Problem requirements ▸ Because the entries hold pictures, reproduce only their words, exactly as written.

Collected data:
_ _ _ _
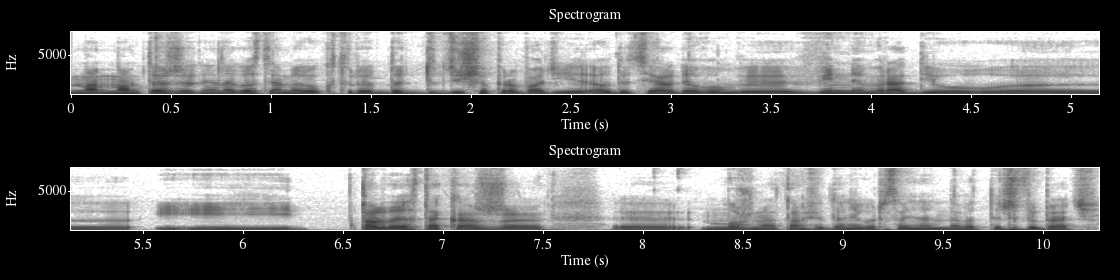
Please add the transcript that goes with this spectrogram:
mam, mam też jednego znajomego, który do, do dzisiaj prowadzi audycję radiową w, innym radiu i, i prawda jest taka, że można tam się do niego czasami nawet też wybrać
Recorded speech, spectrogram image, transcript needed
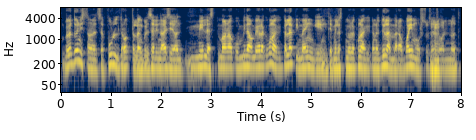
ma pean tunnistama, et see Full Throttle on küll selline asi olnud, millest ma nagu, mida ma ei ole ka kunagi ka läbi mänginud ja millest ma ei ole kunagi ka nüüd ülemäära vaimustuses mm. olnud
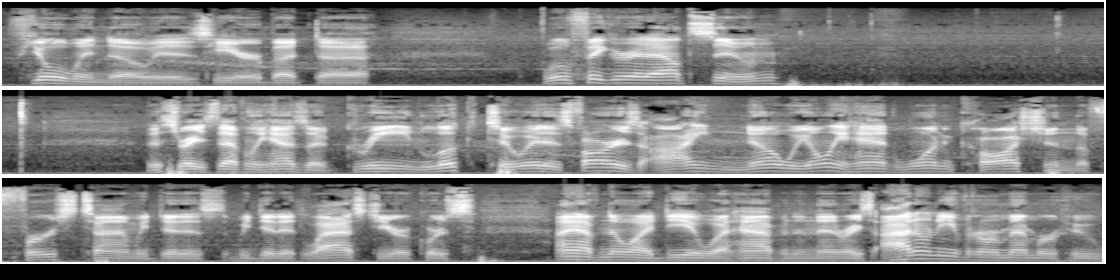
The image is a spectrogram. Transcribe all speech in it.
fuel window is here, but uh, we'll figure it out soon. This race definitely has a green look to it. As far as I know, we only had one caution the first time we did this. We did it last year. Of course, I have no idea what happened in that race. I don't even remember who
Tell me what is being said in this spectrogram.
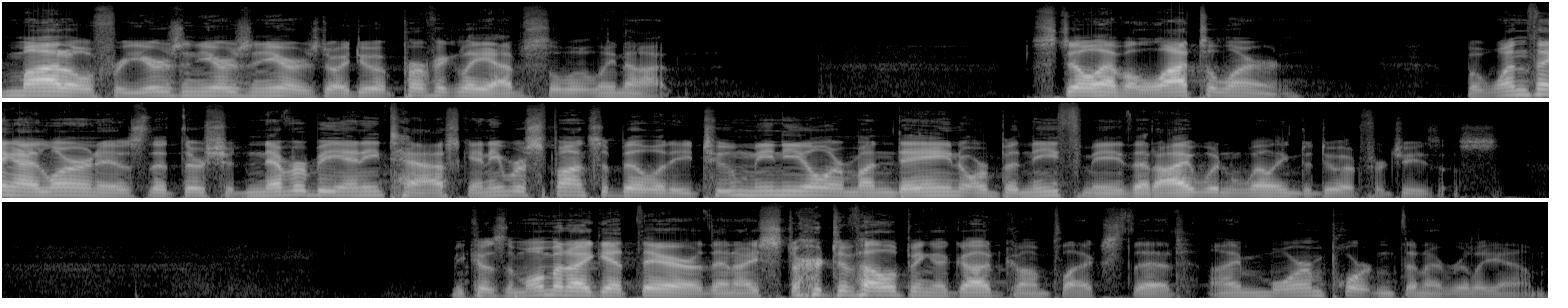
motto for years and years and years. Do I do it perfectly? Absolutely not. Still have a lot to learn. But one thing I learn is that there should never be any task, any responsibility too menial or mundane or beneath me that I wouldn't willing to do it for Jesus. Because the moment I get there, then I start developing a God complex that I'm more important than I really am.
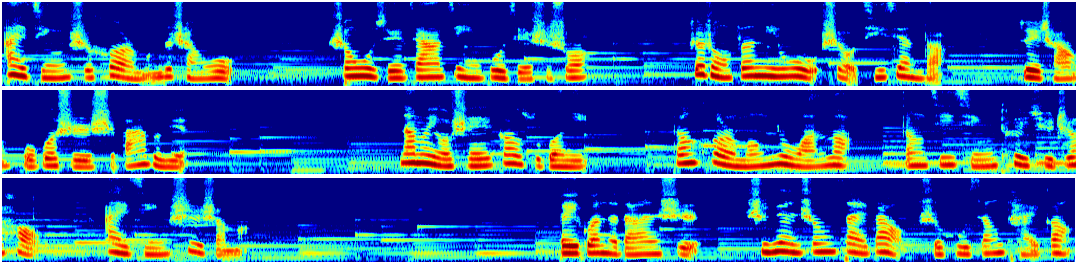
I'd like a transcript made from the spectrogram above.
爱情是荷尔蒙的产物。生物学家进一步解释说，这种分泌物是有期限的，最长不过是十八个月。那么有谁告诉过你，当荷尔蒙用完了，当激情褪去之后，爱情是什么？悲观的答案是：是怨声载道，是互相抬杠，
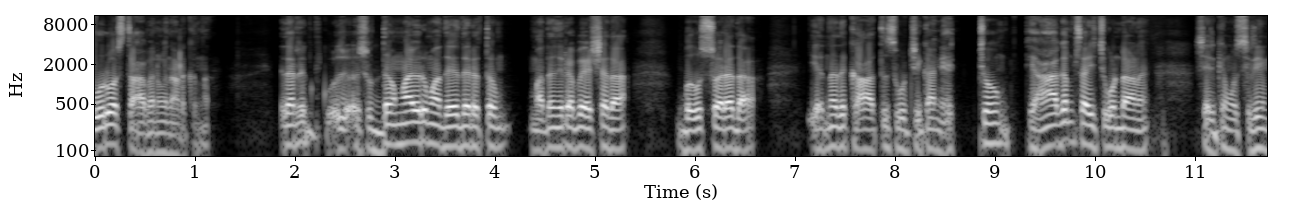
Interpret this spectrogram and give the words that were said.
ഓരോ സ്ഥാപനവും നടക്കുന്നത്. ഇതൊരു ശുദ്ധമായൊരു മതേതരത്വം മതനിരപേക്ഷത ബഹുസ്വരത എന്നത് കാത്തു സൂക്ഷിക്കാൻ ഏറ്റവും ത്യാഗം സഹിച്ചുകൊണ്ടാണ് ശരിക്കും മുസ്ലിം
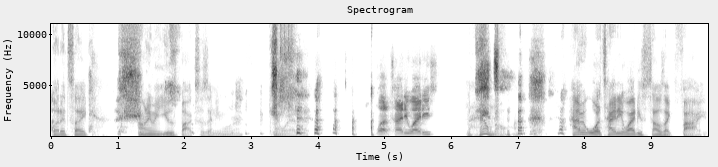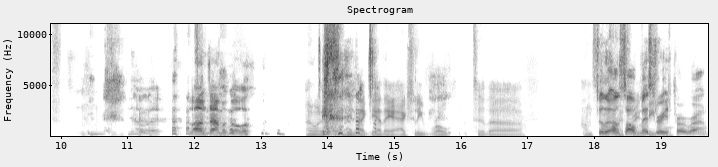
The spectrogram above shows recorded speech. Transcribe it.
But it's like I don't even use boxes anymore. Can't wear that. What, tidy whities? Hell no. I haven't worn tidy whities since I was like five. You? Long time ago. And what's crazy is like, yeah, they actually wrote to the unsolved, to the Unsolved Mysteries people. program.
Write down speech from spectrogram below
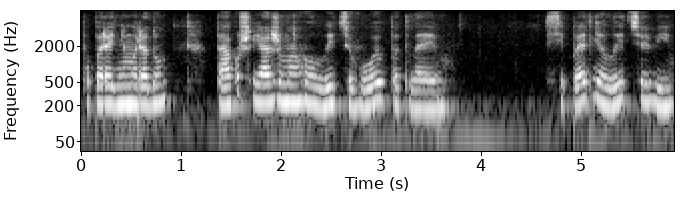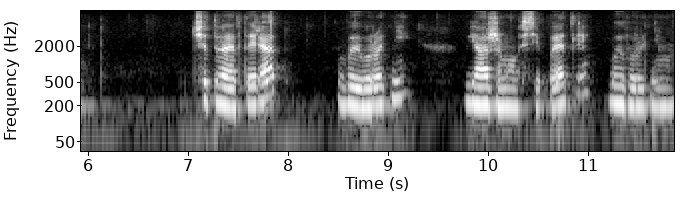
попередньому ряду. Також в'яжемо його лицьовою петлею всі петлі лицьові. Четвертий ряд виворотній, в'яжемо всі петлі виворотніми.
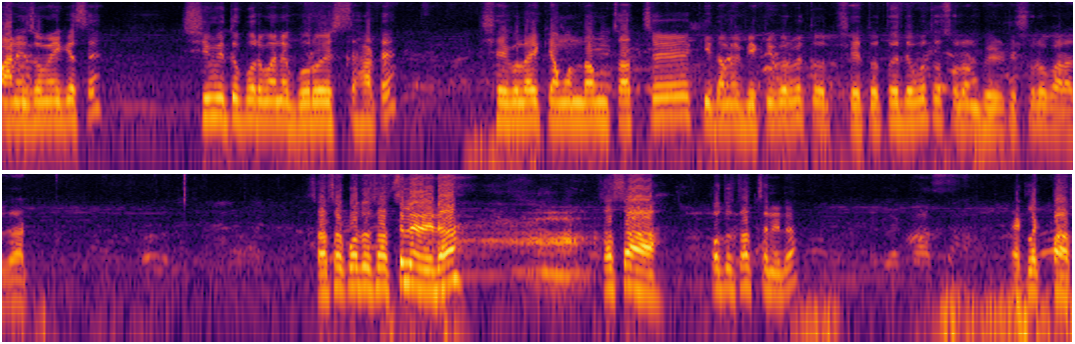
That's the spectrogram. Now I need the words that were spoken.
পানি জমে গেছে। সীমিত পরিমাণে গরু এসছে হাটে। সেগুলাই কেমন দাম চাচ্ছে, কি দামে বিক্রি করবে, তো সেই তথ্য দেবো। তো চলুন ভিডিওটি শুরু করা যাক। চাচা, কত চাচ্ছিলেন এটা? চাচা, কত চাচ্ছেন এটা? এক লাখ পাঁচ।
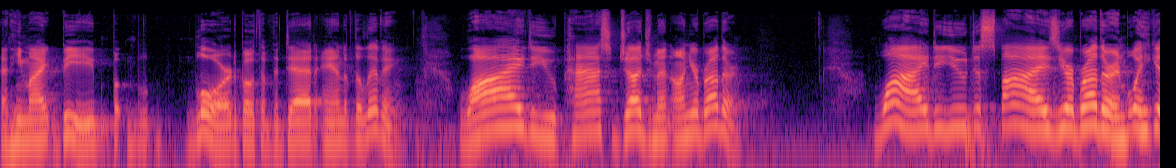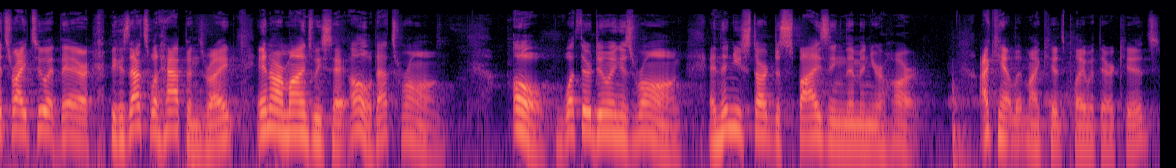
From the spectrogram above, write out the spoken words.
that he might be b- Lord both of the dead and of the living. Why do you pass judgment on your brother? Why do you despise your brother? And boy, he gets right to it there because that's what happens, right? In our minds, we say, oh, that's wrong. Oh, what they're doing is wrong. And then you start despising them in your heart. I can't let my kids play with their kids.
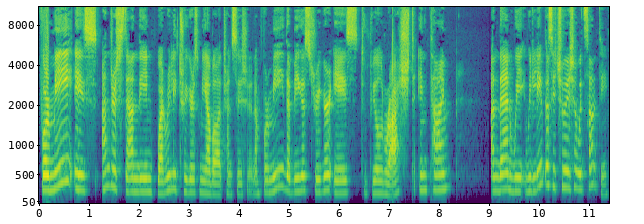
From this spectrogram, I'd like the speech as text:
For me, is understanding what really triggers me about transition. And for me, the biggest trigger is to feel rushed in time. And then we, we lived a situation with Santi.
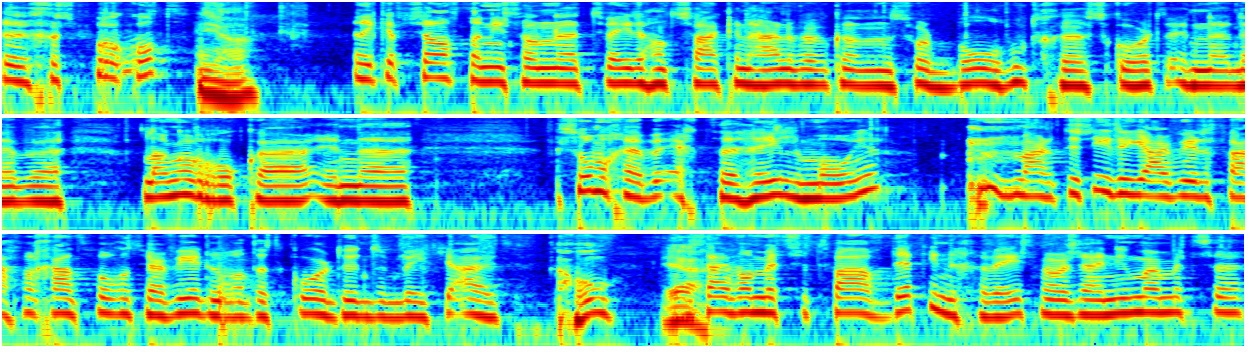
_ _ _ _
Exercise response ▸
Please add the transcript that goes with this spectrogram:
mam, mam też jednego znajomego, który do, do dzisiaj prowadzi audycję radiową w, innym radiu i, i prawda jest taka, że można tam się do niego czasami nawet też wybrać
Recorded speech, spectrogram image, transcript needed
ma pean tunnistama, et see Full Throttle on küll selline asi olnud, millest ma nagu, mida ma ei ole ka kunagi ka läbi mänginud ja millest ma ei ole kunagi ka nüüd ülemäära vaimustuses mm. olnud
The image is a spectrogram. Transcribe all speech in it.
fuel window is here, but uh, we'll figure it out soon. This race definitely has a green look to it. As far as I know, we only had one caution the first time we did this. We did it last year. Of course, I have no idea what happened in that race. I don't even remember who
Tell me what is being said in this spectrogram.
motto for years and years and years. Do I do it perfectly? Absolutely not. Still have a lot to learn. But one thing I learn is that there should never be any task, any responsibility too menial or mundane or beneath me that I wouldn't willing to do it for Jesus. Because the moment I get there, then I start developing a God complex that I'm more important than I really am.
I'd like a transcript made from the spectrogram above.
爱情是荷尔蒙的产物。生物学家进一步解释说，这种分泌物是有期限的，最长不过是十八个月。那么有谁告诉过你，当荷尔蒙用完了，当激情褪去之后，爱情是什么？悲观的答案是：是怨声载道，是互相抬杠，
Interpret this spectrogram and give the words that were said.
ഓരോ സ്ഥാപനവും നടക്കുന്നത്. ഇതൊരു ശുദ്ധമായൊരു മതേതരത്വം മതനിരപേക്ഷത ബഹുസ്വരത എന്നത് കാത്തു സൂക്ഷിക്കാൻ ഏറ്റവും ത്യാഗം സഹിച്ചുകൊണ്ടാണ് ശരിക്കും മുസ്ലിം
The spectrogram above shows recorded speech. Transcribe it.
But it's like I don't even use boxes anymore. Can't wear that. What, tidy whities? Hell no. I haven't worn tidy whities since I was like five. You? Long time ago. And what's crazy is like, yeah, they actually wrote to the unsolved, to the Unsolved Mysteries people. program.
Write down speech from spectrogram below
попередньому ряду. Також в'яжемо його лицьовою петлею всі петлі лицьові. Четвертий ряд виворотній, в'яжемо всі петлі виворотніми.
That's the spectrogram. Now I need the words that were spoken.
পানি জমে গেছে। সীমিত পরিমাণে গরু এসছে হাটে। সেগুলাই কেমন দাম চাচ্ছে, কি দামে বিক্রি করবে, তো সেই তথ্য দেবো। তো চলুন ভিডিওটি শুরু করা যাক। চাচা, কত চাচ্ছিলেন এটা? চাচা, কত চাচ্ছেন এটা? এক লাখ পাঁচ।
From the spectrogram above, write out the spoken words.
that he might be b- Lord both of the dead and of the living. Why do you pass judgment on your brother? Why do you despise your brother? And boy, he gets right to it there because that's what happens, right? In our minds, we say, oh, that's wrong. Oh, what they're doing is wrong. And then you start despising them in your heart. I can't let my kids play with their kids.
From this spectrogram, I'd like the speech as text:
For me, is understanding what really triggers me about transition. And for me, the biggest trigger is to feel rushed in time. And then we, we lived a situation with Santi.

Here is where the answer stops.